The UK Information Commissioner’s Office issued a massive judgment against a company for illegal data sharing. Here’s how to avoid the same fate.

In the United Kingdom, Bounty is a well-known but somewhat controversial provider of pregnancy and parenting packages, advice, apps, and maternity ward photos. In the past, they’ve drawn criticism about privacy concerns because of their practice of sending representatives into new mothers’ rooms to sell picture packages. Now, Bounty is in even bigger trouble, this time for data privacy reasons.

This month the UK’s top data protection agency, the ICO, announced the findings of an investigation into Bounty’s data sharing practices. Until April 30 of last year, just before the GDPR entered into force, the company sold 34.4 million user records with outside firms like Equifax (of data breach infamy) without informing the data subjects. The data even included the birth date and sex of newborns. The ICO fined the company £400,000.

Because Bounty ended the practice just before the start date of the GDPR, the practices violated the Data Protection Act 1998, not the GDPR. This fact capped the possible fine at £500,000. The GDPR fine for a similar violation could have reached £17 million (€20 million).

The director of the ICO’s investigations issued a scathing reproach of the company:

The number of personal records and people affected in this case is unprecedented in the history of the ICO’s investigations into data broking industry and organisations linked to this.

Bounty were not open or transparent to the millions of people that their personal data may be passed on to such large number of organisations. Any consent given by these people was clearly not informed. Bounty’s actions appear to have been motivated by financial gain, given that data sharing was an integral part of their business model at the time.

Such careless data sharing is likely to have caused distress to many people, since they did not know that their personal information was being shared multiple times with so many organisations, including information about their pregnancy status and their children.

Data sharing requirements

There’s nothing inherently wrong with sharing people’s personal data with third parties. But you have to go about it the right way. Below are the relevant GDPR requirements if you want to share your users’ personal data outside your organization.

Be clear about your intentions

People have a right to know how their personal data will be used. GDPR Article 12 explains these requirements. These communications must be “concise, transparent, intelligible and easily accessible form, using clear and plain language, in particular for any information addressed specifically to a child.”

You must communicate this information at the moment you collect the data. Article 13 lists the information that must be provided and when.

You must have a lawful basis

GDPR Article 6 and Article 7 deal with the lawful bases for processing personal data. Most likely, in the case of selling user data to third parties, the lawful basis will be consent, which involves extra caution to ensure consent is properly sought and freely given. We’ve previously explained the GDPR consent requirements in detail.

It may seem obvious, but you must gain explicit consent for each of the processing activities you intend to carry out with people’s data. In the Bounty case, the company shared personal data with 39 organizations. Bounty members were unaware that their data would be shared with so many third parties. This infringed upon their ability to exercise their data privacy rights because they didn’t know where their data was being stored or how it was being used.
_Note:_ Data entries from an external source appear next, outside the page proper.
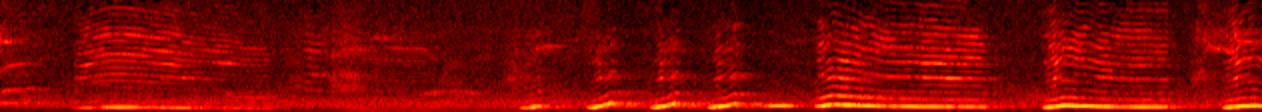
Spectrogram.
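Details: Zoo-kept white-handed gibbons in Gainesville, Florida, at the Santa Fe College teaching zoo: a few level hoots, then a quickening run of short rising whoops accelerating into louder, longer climbing calls.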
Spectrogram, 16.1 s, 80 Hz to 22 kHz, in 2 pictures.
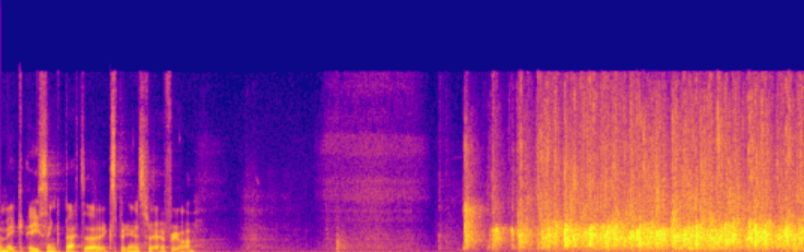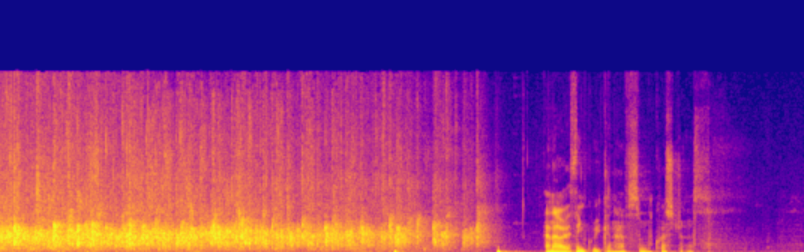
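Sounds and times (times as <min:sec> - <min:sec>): audience applauding: 0:04.6 - 0:13.0.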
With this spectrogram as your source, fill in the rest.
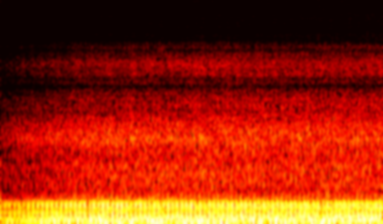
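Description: A motorcycle engine drones loud and steady on an early morning ride, a constant low throb with mechanical clatter and wind noise and no talking.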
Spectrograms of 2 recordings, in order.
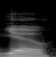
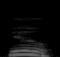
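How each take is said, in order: First: Said in the usual way. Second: Very quiet, higher-pitched yo; said off-mic. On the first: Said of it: "but I just said". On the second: Shown as a demonstration. Host shows co-hosts a secret remark off the mic, barely audible. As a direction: sneak it out away from the microphone. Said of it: "when you're not talking into the microphone".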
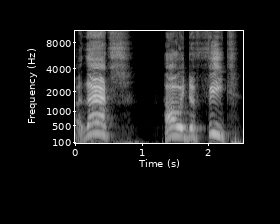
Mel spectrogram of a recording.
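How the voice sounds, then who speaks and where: Amateur male reader, high register, slow halting delivery, self-correcting, breaks into emphatic off-the-cuff advice. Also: lively intonation, gravelly, sharp tone. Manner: stumbles over words and corrects himself; emphatic, exhorting. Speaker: amateur video host reading a book aloud. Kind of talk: halting read-aloud with improvised casual commentary.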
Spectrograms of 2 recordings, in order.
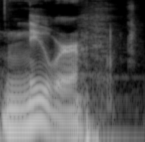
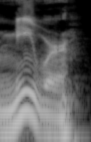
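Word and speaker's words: Neewer: Mine is a newer, N-E-E-W-E-R, newer, or newer, however you want to pronounce it.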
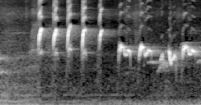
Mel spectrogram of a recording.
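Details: Greater green leafbird singing, a recording meant for training birds: five evenly spaced bright chirps followed by a rolling warbled phrase of slurred whistles.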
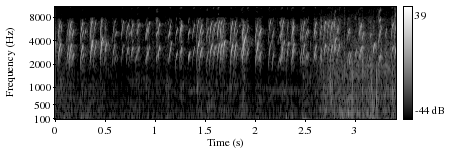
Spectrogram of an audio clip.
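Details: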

International data transfers

If you intend to share information with organizations in other countries, this triggers extra responsibilities covered in Chapter 5 of the GDPR. Specifically: “A transfer of personal data to a third country or an international organisation may take place where the Commission has decided that the third country, a territory or one or more specified sectors within that third country, or the international organisation in question ensures an adequate level of protection.”
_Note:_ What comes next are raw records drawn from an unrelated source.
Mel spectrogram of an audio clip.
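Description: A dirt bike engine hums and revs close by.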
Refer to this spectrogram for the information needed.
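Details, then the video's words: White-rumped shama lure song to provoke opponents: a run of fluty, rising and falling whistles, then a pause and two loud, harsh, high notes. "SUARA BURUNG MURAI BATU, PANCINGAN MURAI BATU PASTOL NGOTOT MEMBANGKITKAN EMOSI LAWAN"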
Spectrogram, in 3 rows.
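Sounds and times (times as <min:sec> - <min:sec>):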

There’s no question the GDPR makes it more difficult to profit from other people’s personal data. But that’s the point of the law: it’s other people’s data; if you want to use it, you need to have a good reason, or just ask. Bounty’s data sharing practices clearly crossed the line, and they knew it. That’s why they ended the practice just before the GDPR drastically increased their exposure to fines.

That said, GDPR compliance doesn’t have to be difficult. We built this website to make it easier for businesses to comply. Our GDPR checklist and our overview of the law are great places to start. If you’re a business in the US, we have a checklist for you as well.